OGDEN, Utah (KSTU) — A Utah man’s passion project is gaining popularity, turning old coolers into warm, insulated spaces for feral cats to take refuge this winter.
“Normally the cooler keeps things cold. We’re going to use it to keep animals warm,” Philip Rogich said with a smile.
It’s a do-it-yourself project that only takes five minutes, a little elbow grease and a few cheap supplies.
“I actually have a 6-inch drill bit and then once you drill the hole you just use some pipe insulation to pad it,” he said as he pointed to a small opening in the lower right-hand corner of an old cooler.
Pulling out his drill and materials, he starts with an old cooler.
“Everybody’s got a cooler in their garage that they’re not using,” Philip said.
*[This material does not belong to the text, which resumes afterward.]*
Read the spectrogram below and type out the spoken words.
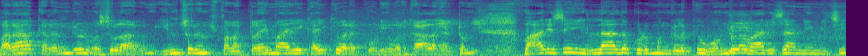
வரா கடன்கள் வசூலாகும். இன்சூரன்ஸ் பணம் claim கைக்கு வரக்கூடிய ஒரு காலகட்டம். வாரிசே இல்லாத குடும்பங்களுக்கு உங்களை வாரிசாக நியமித்து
Holding it steady, he drills down through the first layer of plastic, a layer of Styrofoam and then a final layer of plastic.
“I use three-quarter-inch pipe insulation,” he said as he lined the fresh opening with the adhesive-backed foam.
“And then on the inside you just use straw,” Philip said as he pulled straw from one cooler to his now finished project. “Straw has been used for hundreds of years as bedding for animals and that’s because it has the ability to dry out.”
Just like that, his project is complete.
“And there you go! A cat cooler!” he said as he shut the lid. “Two or three cats could fit in a cooler this size!”
Already, Philip has placed a few of these ‘cat pads’ around the Riverdale and Ogden communities — providing a safe, warm place for feral felines to take refuge this winter.
“[Feral cats] just disappear, get overlooked,” he said. “They get cold in the wintertime too.”
For Philip, it’s more than a passion project, it’s an act of humanity.
“They’re living creatures… to me, living creatures, they deserve to have their basic needs met,” Philip said.
A few furry customers have already used the coolers, but he hopes more will continue to step out of the bushes and into a new home.
“I’m giving them a second chance, one way or another,” he said.
Philip said people are starting to notice his project — several have already offered to donate old coolers and straw. Savers, a local thrift store, also told Philip he could have any unsold coolers at the end of the season.
He intends to continue making cat coolers throughout the winter and in years to come. If you would like to donate a cooler or get a hold of Philip, you can contact him through Facebook.